The body count is a feature of modern war, born of the inconclusive fin de siècle insurgencies of the Philippines and South Africa. Then, and to an extent now, in Iraq and Afghanistan, inability to achieve warfare's traditional goals, like territory taken or field armies defeated, required governments to create a metric to show that troops weren't spinning their wheels. As we learned at Robert McNamara U, the bigger the bag, as they say in hunting, the better.
But modern warfare also brings concern for, or at least lip service to, the fate of noncombatants, civilians hurt through privation, collateral damage or atrocity. Here, if there is a bag, no side wants to be the one left holding it.
Beyond the obvious concern in states where citizens are actually dying, the fate of innocents killed in warfare can have a powerful effect elsewhere, particularly in countries with free or free-ish media — as the United States and its NATO allies can attest in regard to the former Yugoslavia, Iraq and now Afghanistan and Pakistan. Oddly enough, while it's the individual mangled bodies on this morning's news that drive public opinion, it's the actual body count that often drives policy. As a result, these counts — of civilians and soldiers alike — are often suspect and determined more by political considerations than actual corpses.
Michael Spagat, an economist at the University of London's Royal Holloway College, has observed firsthand the sausage-making involved in estimating death tallies in war zones. Collating "conflict data" from places like Colombia and Iraq, he was stung by claims that carefully gathered information undercounted the toll; his response was to take a proprietary and professional interest in determining how solid his — and others' — figures were.
Beyond the Grave
Here are more Miller-McCune stories about the politicization of death counts:
What Really Happened in Rwanda?
Researchers say the accepted story of the mass killings of 1994 is incomplete, and the full truth — inconvenient as it may be to the Rwandan government — needs to come out.

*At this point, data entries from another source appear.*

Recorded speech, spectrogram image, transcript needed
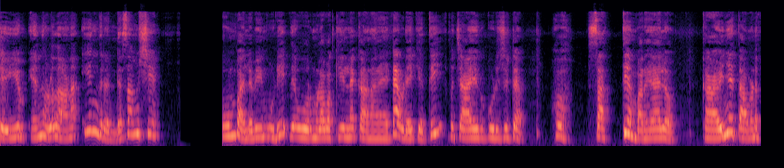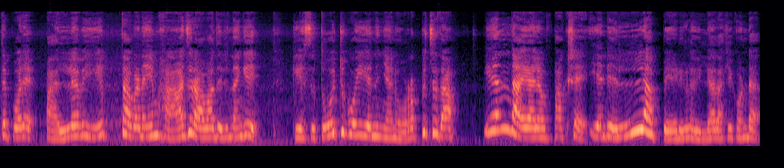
ചെയ്യും എന്നുള്ളതാണ് ഇന്ദ്രന്റെ സംശയം. പൂവും പല്ലവിയും കൂടി ഊർമുള വക്കീലിനെ കാണാനായിട്ട് അവിടേക്ക് എത്തി. ഇപ്പൊ ചായയൊക്കെ കുടിച്ചിട്ട് ഹോ സത്യം പറയാലോ കഴിഞ്ഞ തവണത്തെ പോലെ പല്ലവി തവണയും ഹാജരാവാതിരുന്നെങ്കിൽ കേസ് തോറ്റുപോയി എന്ന് ഞാൻ ഉറപ്പിച്ചതാ. എന്തായാലും പക്ഷേ എന്റെ എല്ലാ പേടികളും ഇല്ലാതാക്കിക്കൊണ്ട്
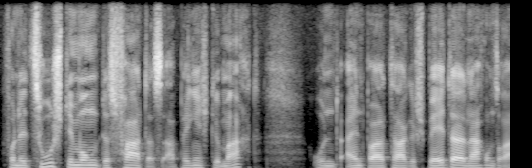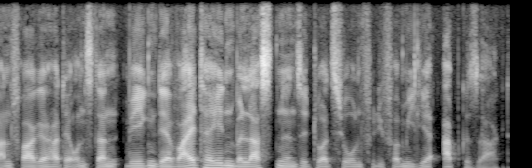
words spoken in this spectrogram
von der Zustimmung des Vaters abhängig gemacht. Und ein paar Tage später, nach unserer Anfrage, hat er uns dann wegen der weiterhin belastenden Situation für die Familie abgesagt.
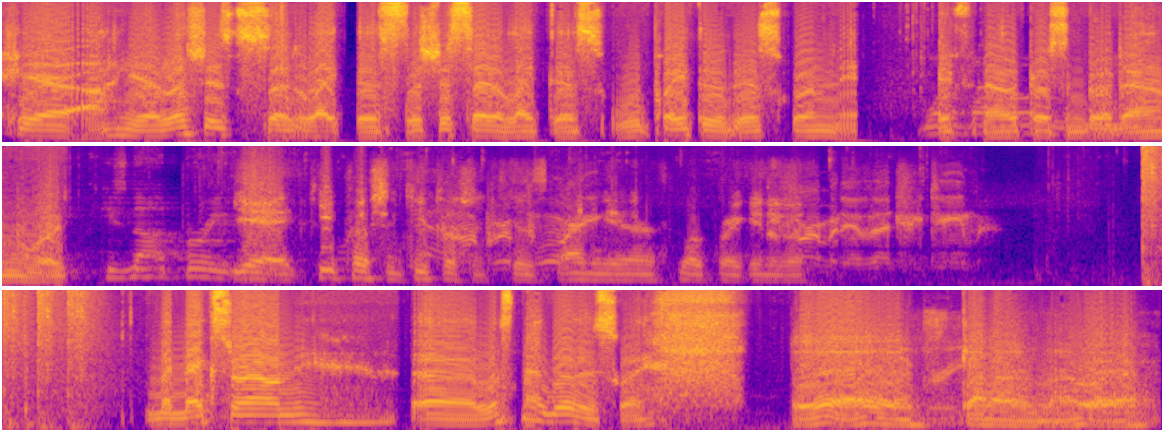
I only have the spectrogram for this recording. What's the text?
Here, uh, here. Let's just set it like this. Let's just set it like this. We'll play through this one. If another person go down, or He's not breathing. Yeah, keep pushing, keep pushing, because I need a smoke break anyway. Affirmative entry team. But next round, uh, let's not go this way. Yeah, it's kind of nowhere.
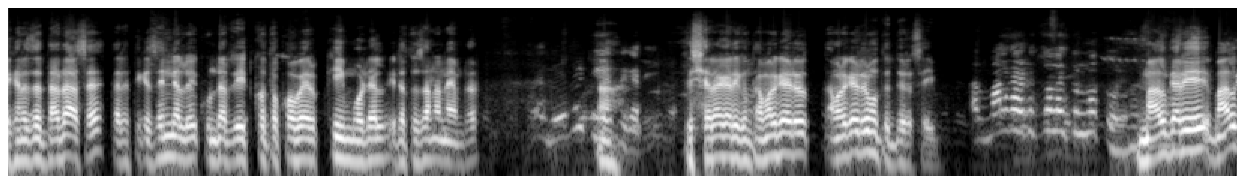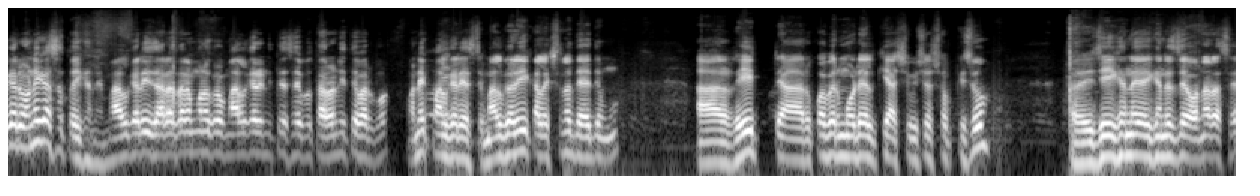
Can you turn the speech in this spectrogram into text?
এখানে যে দাদা আছে তাদের থেকে জেনে লই কোনটার রেট কত কবে কি মডেল এটা তো জানা নাই আমরা। গাড়ি। সেরা গাড়ি কিন্তু আমার গাড়ির আমার গাড়ির মতো ধরে সেই মালগাড়ি মালগাড়ি অনেক আছে তো এখানে। মালগাড়ি যারা যারা মনে করো মালগাড়ি নিতে চাইব তারাও নিতে পারব। অনেক মালগাড়ি আছে। মালগাড়ি কালেকশনে দেয় দেবো। আর রেট আর কবের মডেল কি আসে বিষয় সবকিছু। যে এখানে এখানে যে অনার আছে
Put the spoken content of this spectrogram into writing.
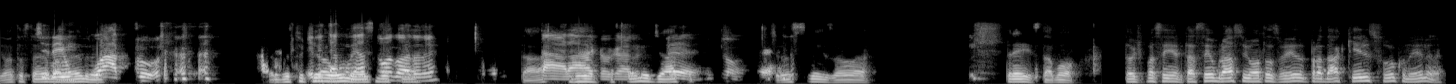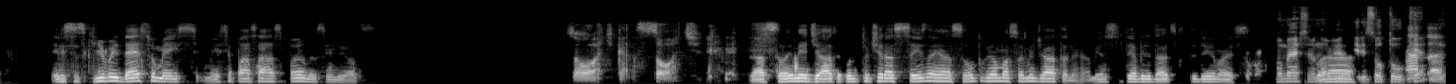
Yontas tá Tirei um malandro, né? 4. Quero ver se tu Ele tá um, com né? reação Tá- agora, né? Tá. Caraca, Ação cara. imediata. É, então. Tirou seis, vamos lá. Três, tá bom. Então, tipo assim, ele tá sem o braço e ontem vezes pra dar aquele soco nele, né? Ele se esquiva e desce o Mace. O Mace passa raspando assim do Yontas. Sorte, cara, sorte. Reação imediata. Quando tu tira seis na reação, tu ganha uma ação imediata, né? A menos que tu tenha habilidades que tu dê mais. Ô, mestre, Agora-. Ele soltou o quê? Ah, tá.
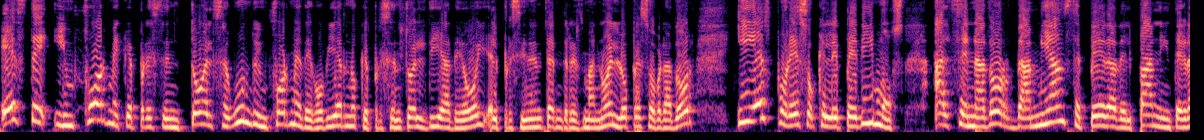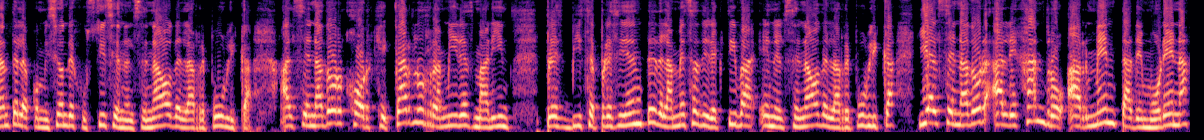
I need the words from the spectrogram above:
este informe que presentó, el segundo informe de gobierno que presentó el día de hoy el presidente Andrés Manuel López Obrador, y es por eso que le pedimos al senador Damián Cepeda del PAN, integrante de la Comisión de Justicia en el Senado de la República, al senador Jorge Carlos Ramírez Marín, vicepresidente de la mesa directiva en el Senado de la República, y al senador Alejandro Armenta de Morena,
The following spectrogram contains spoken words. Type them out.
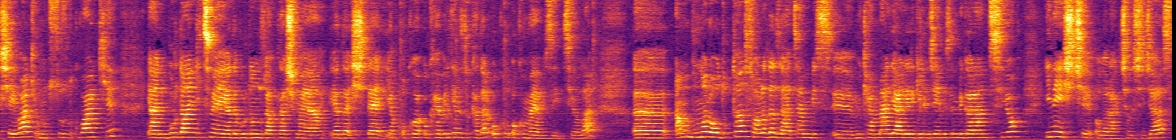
şey var ki umutsuzluk var ki yani buradan gitmeye ya da buradan uzaklaşmaya ya da işte yap, oku, okuyabildiğimiz kadar okul okumaya bizi itiyorlar. Ee, ama bunlar olduktan sonra da zaten biz e, mükemmel yerlere geleceğimizin bir garantisi yok. Yine işçi olarak çalışacağız.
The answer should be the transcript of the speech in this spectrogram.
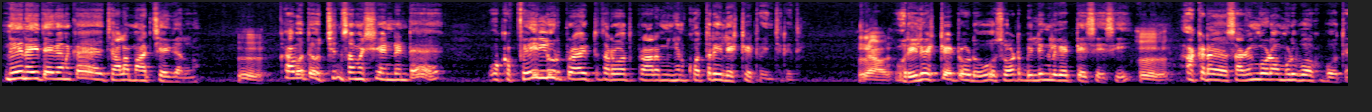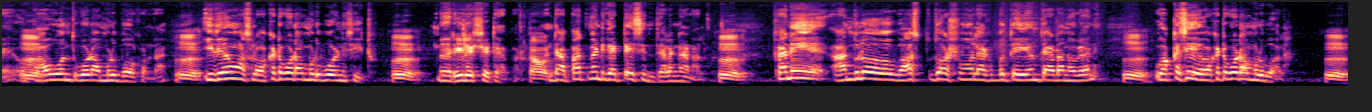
నేనైతే కనుక చాలా మార్చేయగలను. కాకపోతే వచ్చిన సమస్య ఏంటంటే ఒక ఫెయిల్యూర్ ప్రాజెక్ట్ తర్వాత ప్రారంభించిన కొత్త రియల్ ఎస్టేట్ వెంచర్ ఇది. రియల్ ఎస్టేట్ వాడు చోట బిల్డింగ్లు కట్టేసేసి అక్కడ సగం కూడా అమ్ముడు పోకపోతే పావు వంతు కూడా అమ్ముడు పోకుండా ఇదేమో అసలు ఒకటి కూడా అమ్ముడు పోని సీటు రియల్ ఎస్టేట్ వ్యాపారం. అంటే అపార్ట్మెంట్ కట్టేసింది తెలంగాణలో. కానీ అందులో వాస్తు దోషమో లేకపోతే ఏం తేడానో కానీ ఉమ్, ఒక్క సీ ఒకటి కూడా అమ్ముడు పోవాల ఉమ్,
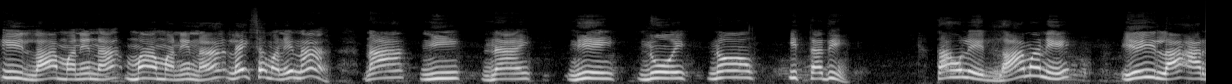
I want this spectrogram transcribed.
এই লা মানে না, মা মানে না লাইসা মানে না। না, নি, নাই, নেই, নই ন ইত্যাদি। তাহলে লা মানে এই লা আর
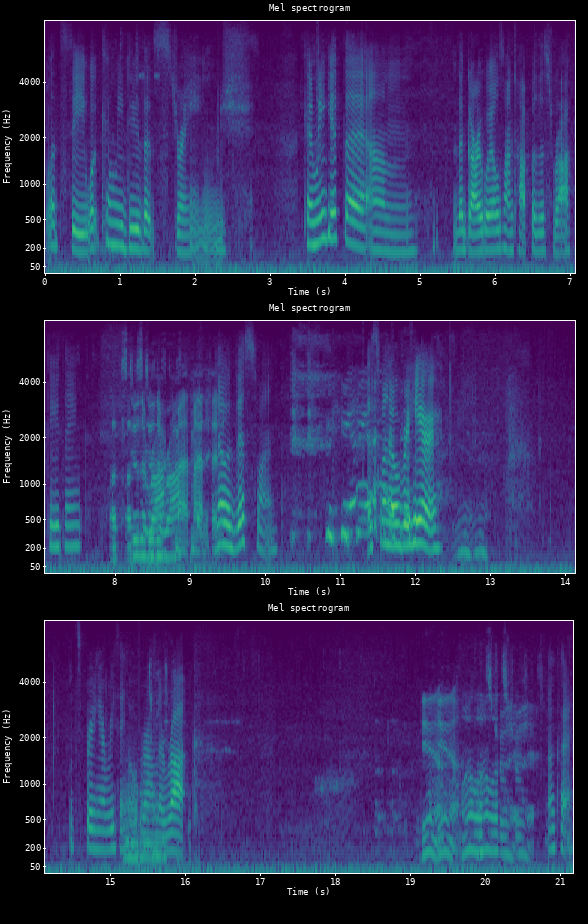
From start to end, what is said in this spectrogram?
let's see. What can we do that's strange? Can we get the um the gargoyles on top of this rock? Do you think? Let's, do the rock, method. No, this one. This one over here. Let's bring everything over on the rock. Yeah. yeah. Well, let's, try, it. Okay.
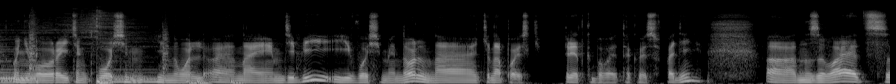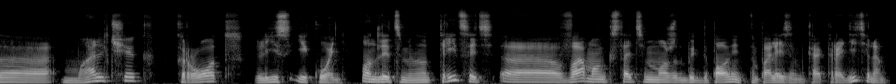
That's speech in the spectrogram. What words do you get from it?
У него рейтинг 8,0 э, на MDB и 8,0 на Кинопоиске. Редко бывает такое совпадение. А, называется «Мальчик, крот, лис и конь». Он длится минут 30. А, вам он, кстати, может быть дополнительно полезен как родителям,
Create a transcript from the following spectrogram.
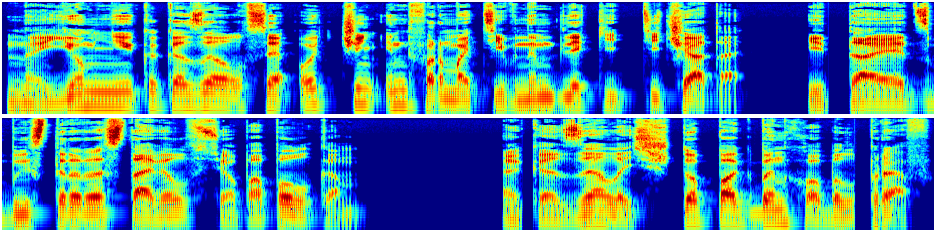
Наемник оказался очень информативным для Китти-чата, и Таец быстро расставил все по полкам. Оказалось, что Пак Бенхо был прав.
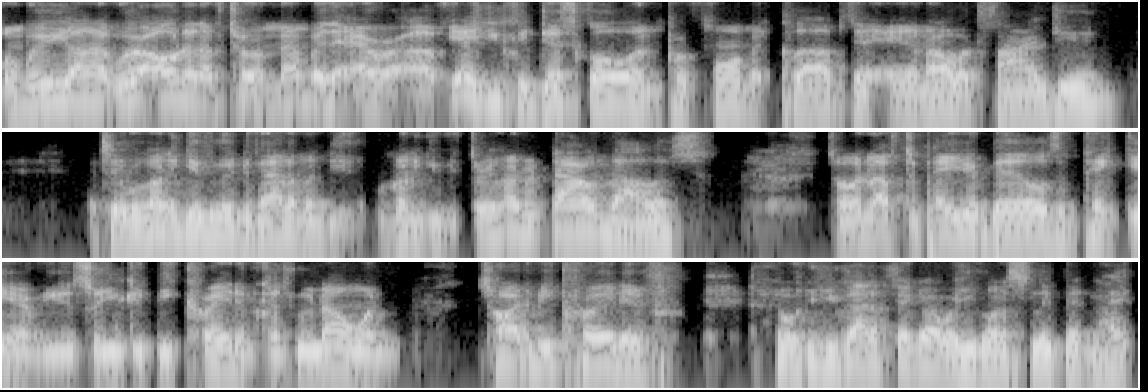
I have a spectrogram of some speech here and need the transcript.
when we were young, we are old enough to remember the era of yeah, you could just go and perform at clubs and A and R would find you and say, "We're going to give you a development deal. We're going to give you three hundred thousand dollars, so enough to pay your bills and take care of you, so you could be creative." Because we know when it's hard to be creative when you got to figure out where you're going to sleep at night,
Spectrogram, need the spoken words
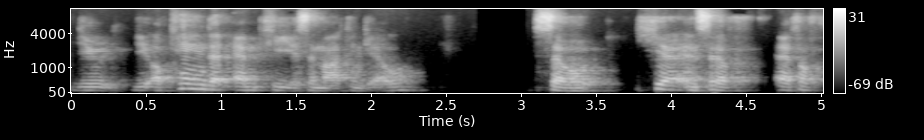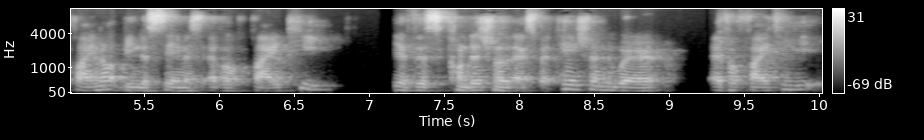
you, you obtain that MT is a martingale. So here, instead of f of phi naught being the same as f of phi t, you have this conditional expectation where f of phi t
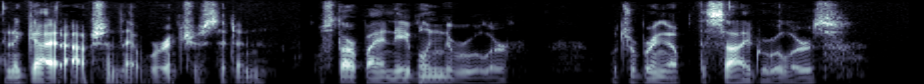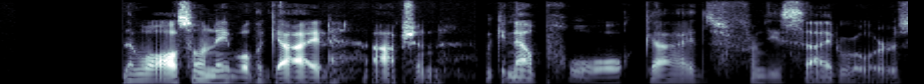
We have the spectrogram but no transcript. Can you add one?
and a guide option that we're interested in. We'll start by enabling the ruler, which will bring up the side rulers. Then we'll also enable the guide option, we can now pull guides from these side rulers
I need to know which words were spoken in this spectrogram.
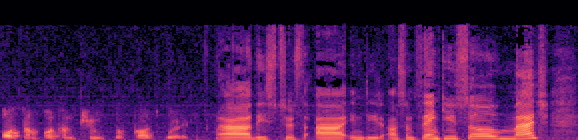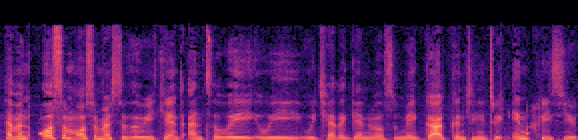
awesome, awesome truth of God's word. Ah, these truths are indeed awesome. Thank you so much. Have an awesome, awesome rest of the weekend until we, we, we chat again, Wilson. May God continue to increase you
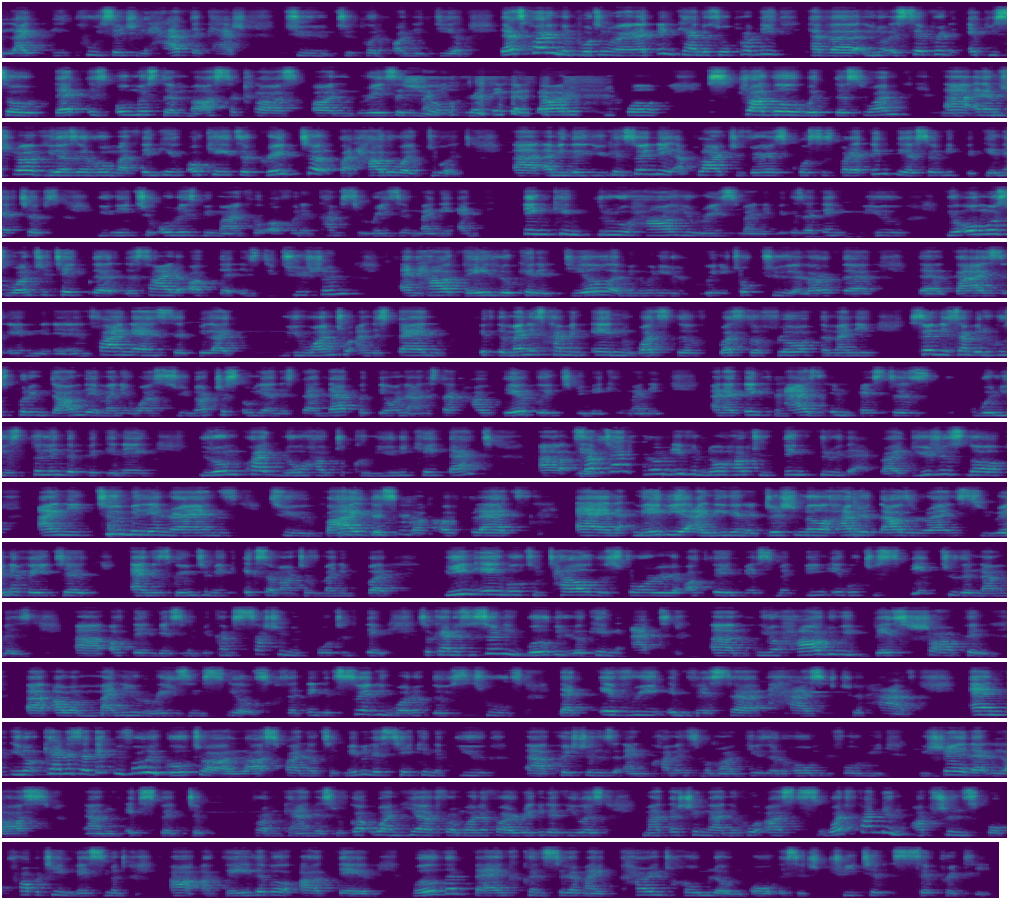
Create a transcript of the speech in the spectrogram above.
like who essentially have the cash to to put on a deal. That's quite an important one. And I think Candice will probably have a you know a separate episode that is almost a masterclass on raising sure. money. I think a lot of people struggle with this one, uh, and I'm sure viewers at home are thinking, okay, it's a great tip, but how do I do it? Uh, I mean, the, you can certainly apply to various courses, but I think there are certainly beginner tips you need to always be mindful of when it comes to raising money and thinking through how you raise money because I think you you almost want to take the, the side of the institution and how they look at a deal. I mean, when you when you talk to a lot of the, the guys in, in finance, they'd be like, we want to understand if the money is coming in, what's the what's the flow of the money? Certainly, somebody who's putting down their money wants to not just only understand that, but they want to understand how they're going to be making money. And I think as investors, when you're still in the beginning, you don't quite know how to communicate that. Uh, yes. Sometimes you don't even know how to think through that, right? You just know I need two million rands to buy this block of flats, and maybe I need an additional hundred thousand rands to renovate it, and it's going to make X amount of money. But being able to tell the story of the investment, being able to speak to the numbers uh, of the investment becomes such an important thing. So, Candice, we certainly will be looking at, um, you know, how do we best sharpen uh, our money raising skills? Because I think it's certainly one of those tools that every investor has to have. And, you know, Candice, I think before we go to our last final tip, maybe let's take in a few uh, questions and comments from our viewers at home before we, we share that last um, expert tip from Candice. We've got one here from one of our regular viewers, Mata Shingano, who asks, what funding options for property investment are available out there? Will the bank consider my current home loan or is it treated separately?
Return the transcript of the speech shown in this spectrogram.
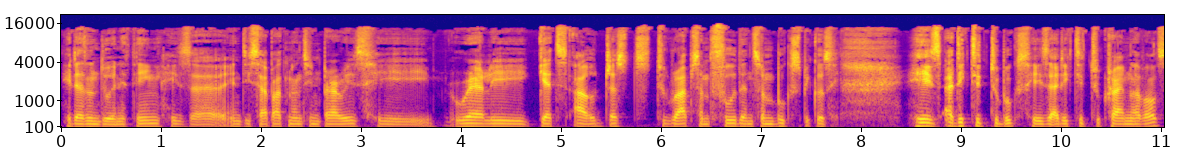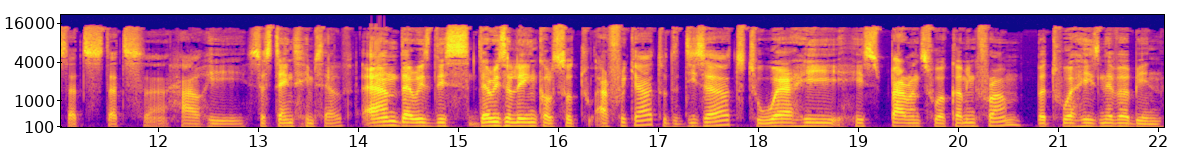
He doesn't do anything. He's uh, in this apartment in Paris. He rarely gets out just to grab some food and some books because he's addicted to books. He's addicted to crime novels. That's that's uh, how he sustains himself. And there is this. There is a link also to Africa, to the desert, to where he his parents were coming from, but where he's never been.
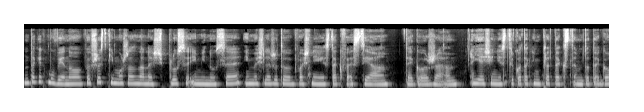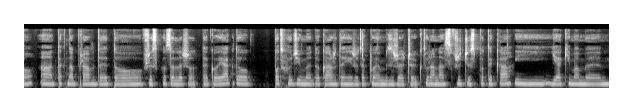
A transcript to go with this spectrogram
No tak jak mówię, no we wszystkim można znaleźć plusy i minusy i myślę, że to właśnie jest ta kwestia tego, że jesień jest tylko takim pretekstem do tego, a tak naprawdę to wszystko zależy od tego, jak do podchodzimy do każdej, że tak powiem, z rzeczy, która nas w życiu spotyka i jakie mamy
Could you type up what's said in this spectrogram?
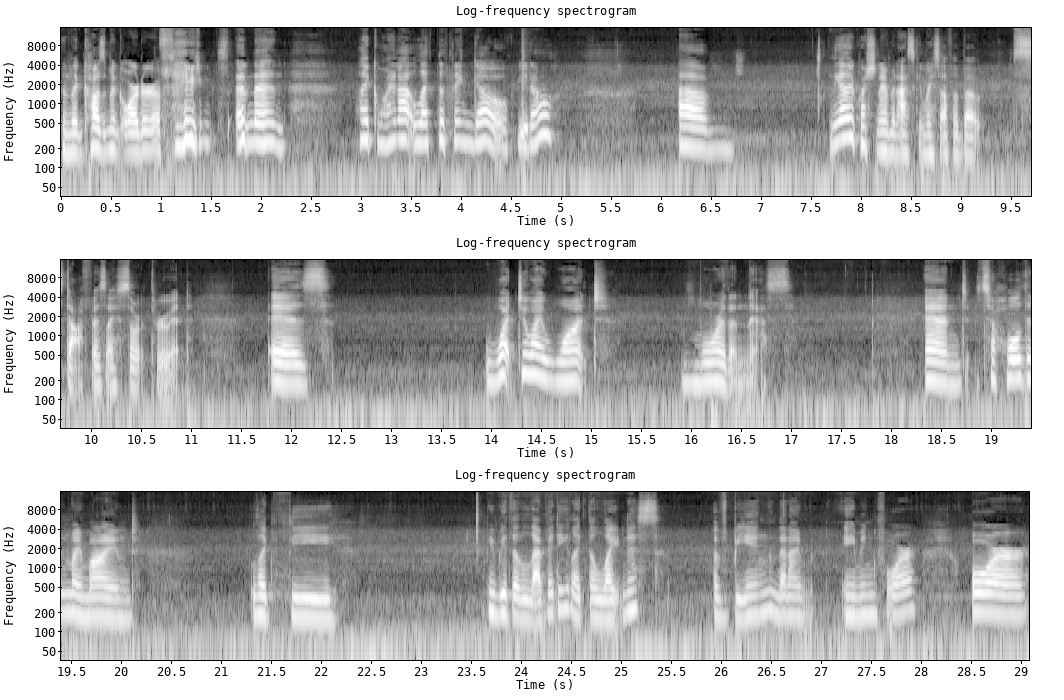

Sirens and Bells and City-Busting Past
The politics of remembering Allied bombing raids in Dresden pokes at the sensitive spots in Germany's democracy.
Counting the Dead Freighted with Controversy
Body counts matter whether it comes to generating headlines or political activity, so efforts to gain usable numbers are a matter of some concern.
Reducing Collateral Damage Through Wiser Weapon Choice
A look at data from Iraq Body Count finds that some weapons leave a disproportionate share of civilians dead in their wake.
A particular focus of Spagat's research was a high-profile 2006 study, headed by Johns Hopkins University's Gilbert Burnham*, in the British journal The Lancet. Its topline finding — that the U.S. invasion of Iraq had killed 655,000 people — sent shockwaves all the way to the White House. But as Spagat and his co-authors have argued in five papers published since, the Lancet numbers were a result of bad methodology, poor ethics and possible fabrications. They were just plain too high, perhaps by a factor of four.
As someone who works alongside the organization Iraq Body Count, Spagat is unlikely to be mistaken as a cheerleader for the Iraq War. But the bad body-count numbers bother him, as does the unwillingness of many of his peers to speak out against them, even as they privately acknowledge the Lancet study's flaws. "The main [reason] seems to be is that they are afraid that straight talk about the failure of this particular study will discredit their conflict survey methodology more generally," he suggests. "So they would rather hide the problem."
It's a head-in-the-sand approach that, Spagat says, reminds him of the mindset preceding the U.S. housing bubble, the Greek debt crisis and even the Roman Catholic Church's pedophilia scandal, all of which created their own counting challenges and saw the death of trust as collateral damage. (This is the also the premise of a promising new book, Sex, Drugs, And Body Counts: The Politics of Numbers in Global Crime and Conflict, edited by Peter Andreas and Kelly M. Greenhill.) "Other motives for failing to speak out seem even less justifiable," he says. "These include things like being friends or former students of the authors, cowardice and tribalism. In the end, the general public loses because people learn that they can't trust experts to tell them the truth."
That journalists and academic editors don't correct the record also mucks with history. And the dead from years past do influence decisions made today.
"Myths nurse grievances," Spagat says, citing an observation by Mirsad Tokaca of the Research and Documentation Center of Sarajevo: "Manipulations with numbers not based on facts or empirical research appeared as the additional element for incitement of political atmosphere and deepening of misunderstandings instead of rational dialogue."
"In other words," Spagat says, "people use these false figures to fan hatreds."
So far, Spagat's push for better body counts hasn't guaranteed less hatred or better policy outcomes. His academic colleagues have greeted his probes into the Lancet study with everything from strong support to considerable hostility. And the wider world? "Reaction from the general public is mixed," Spagat says, "and, so far as I can tell, mostly depends on what people want to believe in the first place."
* The article originally named the incorrect author for the Lancet paper.